that case, we think the conclusion was corIn the last case cited the United States | rect. If it be conceded, as contended by Supreme Court did not refer to the case of appellants, that under the statutes of CaliBorer v. Chapman, 119 U. S. 587, 30 L. ed. fornia, as construed by her courts, ordi532, 7 Sup. Ct. Rep. 342. In the Borer nary claims of creditors against an estate Case a citizen in New Jersey recovered should be presented to the probate court, judgment in a civil action on a contract and that its determination to such against a citizen of Minnesota whose prop-claims, whether the creditor appears and erty was situated principally in California, presents his claim or fails to appear, will and who died testate, leaving real estate be conclusive, “subject only to be reversed, and personal property to various persons set aside, or modified on appeal” (William in Minnesota. His will was admitted to Hill Co. v. Lawler, 116 Cal. 359, 48 Pac. probate in Minnesota and letters testa. 323; Crew v. Pratt, 119 Cal. 139, 51 Pac. mentary issued thereon. Ancillary proof | 38; Toland v. Earl, 129 Cal. 148, 79 Am. was then made in California and letters St. Rep. 100, 61 Pac. 914; Childs v. De issued on the certified copy of the will, and Laveaga, 150 Cal. 281, 89 Pac. 82; St. the estate was administered in California Mary's Hospital v. Perry, 152 Cal. 338, 92 in accordance with the laws of that state Pac. 864), does it follow that the claim for and distributed according to the will. The the Illinois inheritance tax must be so final account was rendered to the probate presented in order not to be barred ? court in California and the executor dis- An inheritance tax has been held by the charged by that court. A creditor in Min- courts of California not to be one of the nesota did not present his claim for pay expenses of administration, or a charge ment in California. This creditor brought upon the general estate of the decedent, suit in Minnesota against one of the Min- but in the nature of an impost tax or tax nesota executors.
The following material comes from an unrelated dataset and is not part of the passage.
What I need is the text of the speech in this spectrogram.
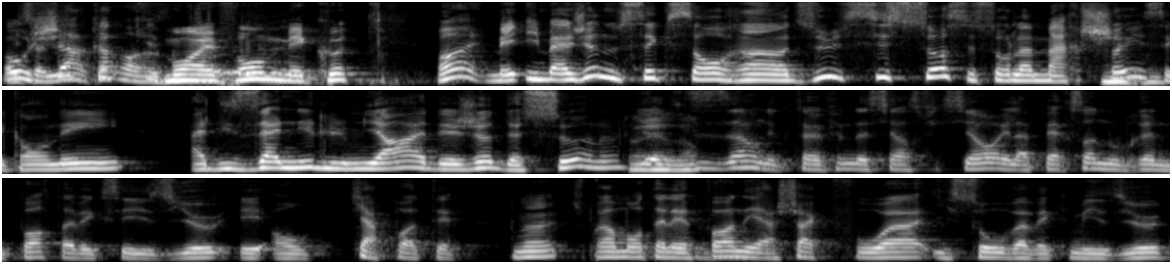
oh Mais shit, encore, Mon iPhone m'écoute. Ouais, mais imagine où c'est qu'ils sont rendus. Si ça, c'est sur le marché, Mhm. c'est qu'on est à des années-lumière déjà de ça. Là. Il y a. 10 ans, on écoutait un film de science-fiction et la personne ouvrait une porte avec ses yeux et on capotait. Ouais. Je prends mon téléphone et à chaque fois, il sauve avec mes yeux.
The United States Su- upon the right of succession, to be imposed preme Court held that the creditor was not upon the several amounts of the decedent's barred by the proceedings and decree in estate to which the successors thereto are, California from the prosecution of the suit; respectively, entitled. It is a charge against that he had a right to follow into the hands each share or interest according to its of the holders in Minnesota, whether a value, and against the person entitled legatee or executor, the assets of the de- thereto. Re Chesney, 1 Cal. App. 31, 8). ceased which had been distributed by the Pac. 679; Re Wilmerding, 117 Cal. 281, 49 order of the probate court in California; Pac. 181. That is also the law in this and that the Minnesota court, in so doing, state. People ex rel. George v. Nelms, 241 was not contravening that provision of the 11l. 571, 89 N. E. 683. It was the intention Constitution respecting the faith to be of the legislature in this state that a per